*Directions for this task*
What you should give back is a precise copy of the lines below from the one containing "Can you turn" through the one containing "Transcribe this voice", with no pictures.

··· Input data ···

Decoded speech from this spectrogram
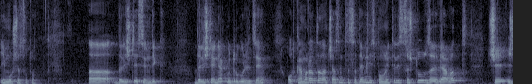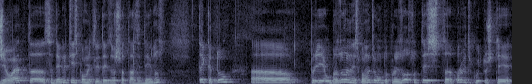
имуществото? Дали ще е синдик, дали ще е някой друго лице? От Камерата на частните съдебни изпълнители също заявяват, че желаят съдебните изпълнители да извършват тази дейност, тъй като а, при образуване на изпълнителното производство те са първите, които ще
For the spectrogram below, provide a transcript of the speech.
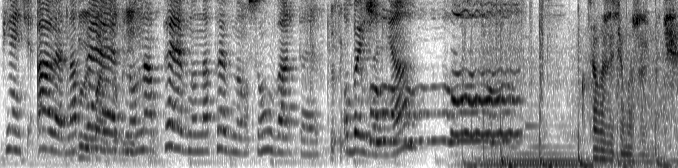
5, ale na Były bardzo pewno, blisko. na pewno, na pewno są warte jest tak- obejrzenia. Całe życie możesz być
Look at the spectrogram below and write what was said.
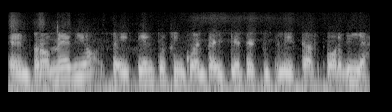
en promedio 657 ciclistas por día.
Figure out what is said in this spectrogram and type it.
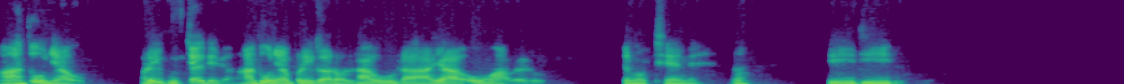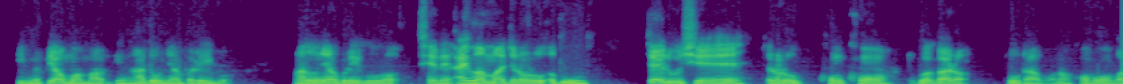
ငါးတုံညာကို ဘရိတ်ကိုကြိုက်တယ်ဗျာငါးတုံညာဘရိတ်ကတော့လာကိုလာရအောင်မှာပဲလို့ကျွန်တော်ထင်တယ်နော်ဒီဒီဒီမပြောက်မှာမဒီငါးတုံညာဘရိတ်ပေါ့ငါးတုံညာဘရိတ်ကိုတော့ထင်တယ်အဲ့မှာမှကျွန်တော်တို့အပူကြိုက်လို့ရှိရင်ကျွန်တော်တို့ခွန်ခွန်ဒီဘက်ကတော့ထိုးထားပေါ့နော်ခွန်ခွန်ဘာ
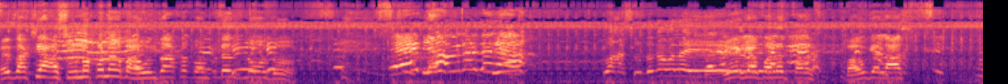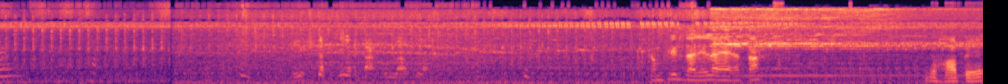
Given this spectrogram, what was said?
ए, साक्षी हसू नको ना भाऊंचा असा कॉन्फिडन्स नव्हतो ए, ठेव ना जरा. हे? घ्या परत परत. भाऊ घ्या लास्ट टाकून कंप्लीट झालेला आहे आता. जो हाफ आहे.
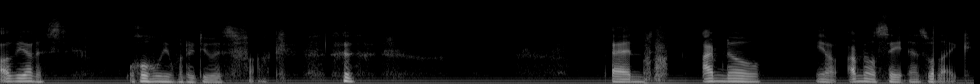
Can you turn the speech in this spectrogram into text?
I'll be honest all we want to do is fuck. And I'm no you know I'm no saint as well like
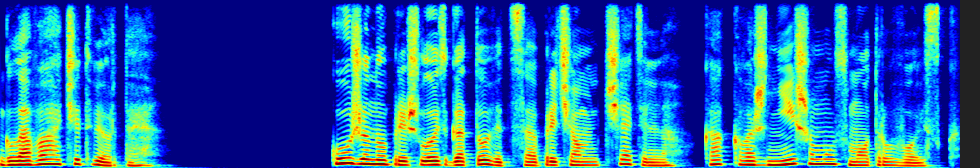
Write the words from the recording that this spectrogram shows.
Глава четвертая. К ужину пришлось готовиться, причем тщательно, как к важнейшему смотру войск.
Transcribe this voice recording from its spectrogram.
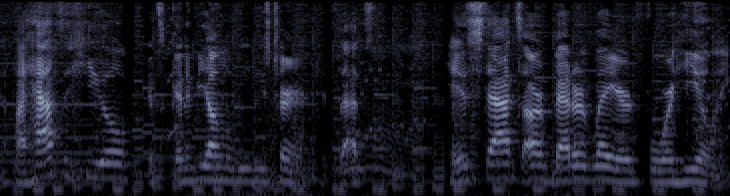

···
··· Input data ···

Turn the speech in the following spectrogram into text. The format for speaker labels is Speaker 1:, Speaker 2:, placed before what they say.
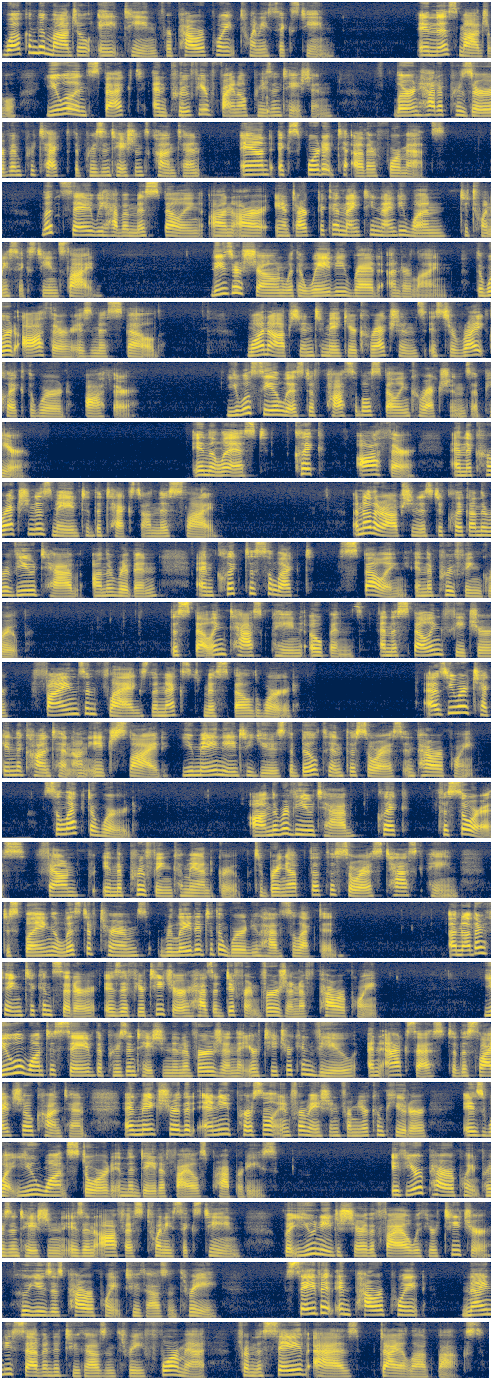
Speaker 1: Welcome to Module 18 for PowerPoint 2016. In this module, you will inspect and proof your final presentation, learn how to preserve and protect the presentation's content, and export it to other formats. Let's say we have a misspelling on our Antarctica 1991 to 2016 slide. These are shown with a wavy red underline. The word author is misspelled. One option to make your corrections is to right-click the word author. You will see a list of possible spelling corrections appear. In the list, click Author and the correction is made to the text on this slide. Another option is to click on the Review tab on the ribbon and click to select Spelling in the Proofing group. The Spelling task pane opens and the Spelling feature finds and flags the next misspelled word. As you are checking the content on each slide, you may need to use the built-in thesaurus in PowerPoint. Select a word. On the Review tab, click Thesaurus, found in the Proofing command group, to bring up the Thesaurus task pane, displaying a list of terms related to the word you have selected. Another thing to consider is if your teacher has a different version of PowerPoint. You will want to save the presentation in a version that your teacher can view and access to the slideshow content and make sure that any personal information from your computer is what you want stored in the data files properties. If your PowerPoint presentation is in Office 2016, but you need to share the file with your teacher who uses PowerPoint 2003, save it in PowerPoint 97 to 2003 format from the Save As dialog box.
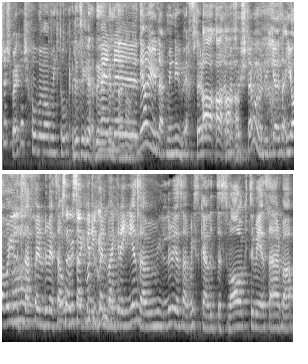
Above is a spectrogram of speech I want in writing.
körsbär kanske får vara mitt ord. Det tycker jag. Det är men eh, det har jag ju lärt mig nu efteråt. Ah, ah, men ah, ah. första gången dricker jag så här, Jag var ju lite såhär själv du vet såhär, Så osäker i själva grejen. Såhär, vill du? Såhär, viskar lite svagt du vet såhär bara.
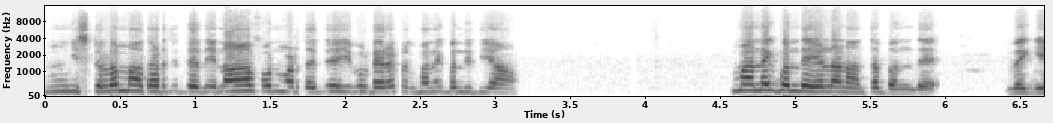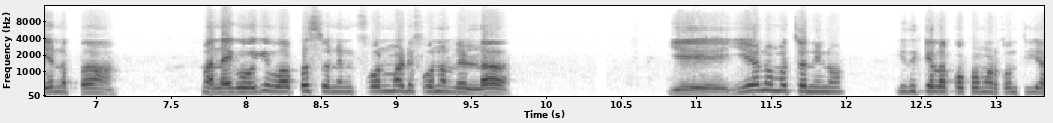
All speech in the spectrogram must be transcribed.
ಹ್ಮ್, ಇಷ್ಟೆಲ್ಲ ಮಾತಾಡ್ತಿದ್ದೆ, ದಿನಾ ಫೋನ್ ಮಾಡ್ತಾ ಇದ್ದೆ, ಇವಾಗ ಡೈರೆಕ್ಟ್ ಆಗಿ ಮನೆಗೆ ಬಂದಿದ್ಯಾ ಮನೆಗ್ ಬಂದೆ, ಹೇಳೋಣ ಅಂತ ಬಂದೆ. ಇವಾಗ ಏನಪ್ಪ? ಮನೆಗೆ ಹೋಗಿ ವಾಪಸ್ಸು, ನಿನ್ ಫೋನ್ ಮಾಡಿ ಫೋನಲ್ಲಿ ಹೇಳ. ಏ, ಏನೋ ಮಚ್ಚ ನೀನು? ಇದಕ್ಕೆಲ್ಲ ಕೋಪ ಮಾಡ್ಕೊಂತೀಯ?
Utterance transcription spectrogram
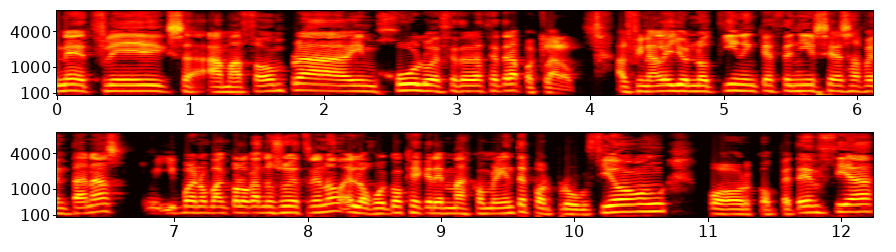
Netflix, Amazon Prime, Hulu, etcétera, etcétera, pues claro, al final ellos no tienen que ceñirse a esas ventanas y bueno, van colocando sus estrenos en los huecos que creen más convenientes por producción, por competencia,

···

*Answer for the task*
Can you turn the speech in this spectrogram into text?
I'll be honest all we want to do is fuck. And I'm no you know I'm no saint as well like
Write the words from the recording that this spectrogram shows.
Глава четвертая. К ужину пришлось готовиться, причем тщательно, как к важнейшему смотру войск.
Transcribe this voice recording from its spectrogram.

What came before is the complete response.